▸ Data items
*** Block opens ***

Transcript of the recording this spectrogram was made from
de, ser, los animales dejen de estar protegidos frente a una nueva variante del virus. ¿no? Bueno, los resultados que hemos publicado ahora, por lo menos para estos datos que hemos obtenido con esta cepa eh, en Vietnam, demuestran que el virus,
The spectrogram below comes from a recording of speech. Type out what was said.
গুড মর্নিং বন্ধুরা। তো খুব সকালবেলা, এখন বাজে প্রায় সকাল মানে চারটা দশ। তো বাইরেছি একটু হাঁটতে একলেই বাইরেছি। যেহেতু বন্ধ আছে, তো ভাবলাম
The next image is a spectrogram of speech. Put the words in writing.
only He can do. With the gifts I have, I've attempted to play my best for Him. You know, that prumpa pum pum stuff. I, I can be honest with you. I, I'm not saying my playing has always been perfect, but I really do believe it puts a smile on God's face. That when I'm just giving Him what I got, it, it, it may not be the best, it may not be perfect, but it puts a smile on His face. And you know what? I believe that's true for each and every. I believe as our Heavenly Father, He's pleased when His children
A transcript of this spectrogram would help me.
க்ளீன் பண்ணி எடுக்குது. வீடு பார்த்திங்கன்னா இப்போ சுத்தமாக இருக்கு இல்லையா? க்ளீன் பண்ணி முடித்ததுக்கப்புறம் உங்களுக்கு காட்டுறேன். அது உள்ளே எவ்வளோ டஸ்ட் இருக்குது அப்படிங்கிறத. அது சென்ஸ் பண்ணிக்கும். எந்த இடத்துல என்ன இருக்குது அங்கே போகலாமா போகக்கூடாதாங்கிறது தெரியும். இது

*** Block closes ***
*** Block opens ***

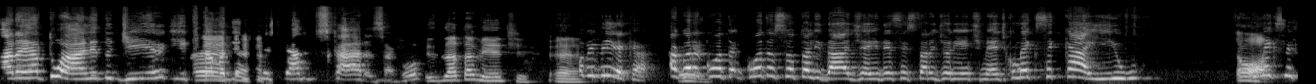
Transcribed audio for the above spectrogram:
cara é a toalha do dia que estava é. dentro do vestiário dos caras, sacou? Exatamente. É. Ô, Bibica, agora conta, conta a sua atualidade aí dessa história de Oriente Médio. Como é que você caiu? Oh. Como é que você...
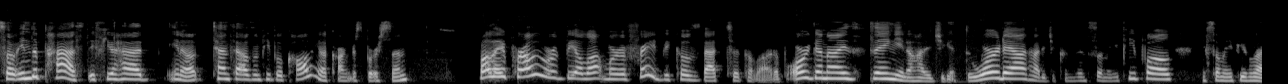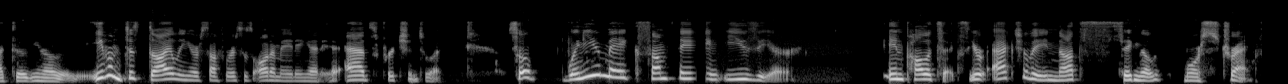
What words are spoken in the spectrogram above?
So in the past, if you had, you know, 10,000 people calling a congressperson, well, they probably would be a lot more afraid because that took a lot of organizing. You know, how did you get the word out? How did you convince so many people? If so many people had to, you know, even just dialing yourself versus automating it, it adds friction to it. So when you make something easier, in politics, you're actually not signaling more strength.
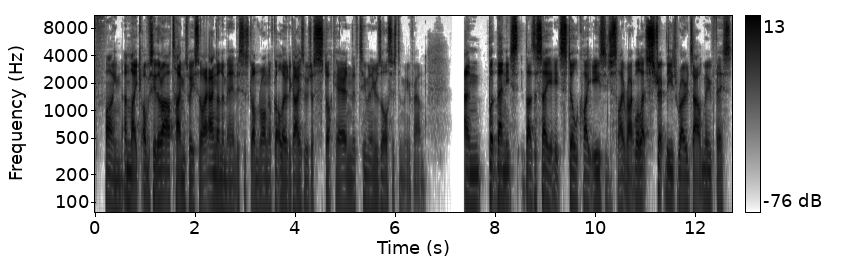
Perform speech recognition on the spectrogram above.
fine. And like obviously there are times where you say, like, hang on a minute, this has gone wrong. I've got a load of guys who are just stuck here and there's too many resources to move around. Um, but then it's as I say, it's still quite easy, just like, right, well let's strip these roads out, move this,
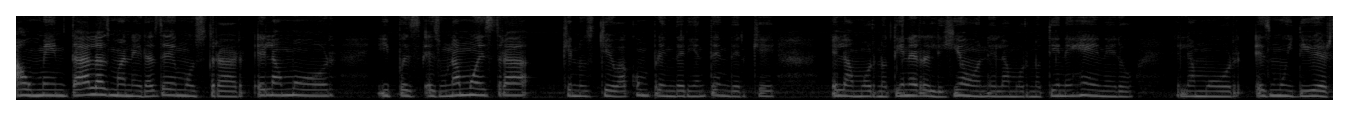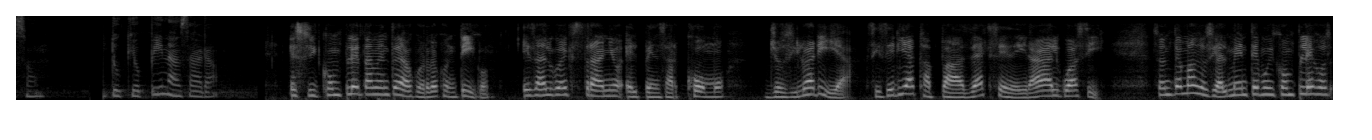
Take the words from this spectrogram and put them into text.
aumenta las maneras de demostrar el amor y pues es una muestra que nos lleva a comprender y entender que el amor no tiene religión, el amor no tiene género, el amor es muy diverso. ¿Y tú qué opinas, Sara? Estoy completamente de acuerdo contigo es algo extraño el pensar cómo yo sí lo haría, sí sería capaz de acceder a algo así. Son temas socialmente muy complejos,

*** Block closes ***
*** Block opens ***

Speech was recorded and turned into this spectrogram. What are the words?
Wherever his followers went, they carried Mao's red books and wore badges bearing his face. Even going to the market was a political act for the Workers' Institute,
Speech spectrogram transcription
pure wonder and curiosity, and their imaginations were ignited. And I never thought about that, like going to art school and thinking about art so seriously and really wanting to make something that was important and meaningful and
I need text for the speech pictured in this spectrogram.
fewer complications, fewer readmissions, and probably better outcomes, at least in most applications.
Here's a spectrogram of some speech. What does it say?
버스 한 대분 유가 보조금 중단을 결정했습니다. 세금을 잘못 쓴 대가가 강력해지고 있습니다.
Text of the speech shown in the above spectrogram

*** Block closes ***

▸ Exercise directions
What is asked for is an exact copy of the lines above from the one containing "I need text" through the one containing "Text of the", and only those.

▸ Solution for this problem
I need text for the speech pictured in this spectrogram.
fewer complications, fewer readmissions, and probably better outcomes, at least in most applications.
Here's a spectrogram of some speech. What does it say?
버스 한 대분 유가 보조금 중단을 결정했습니다. 세금을 잘못 쓴 대가가 강력해지고 있습니다.
Text of the speech shown in the above spectrogram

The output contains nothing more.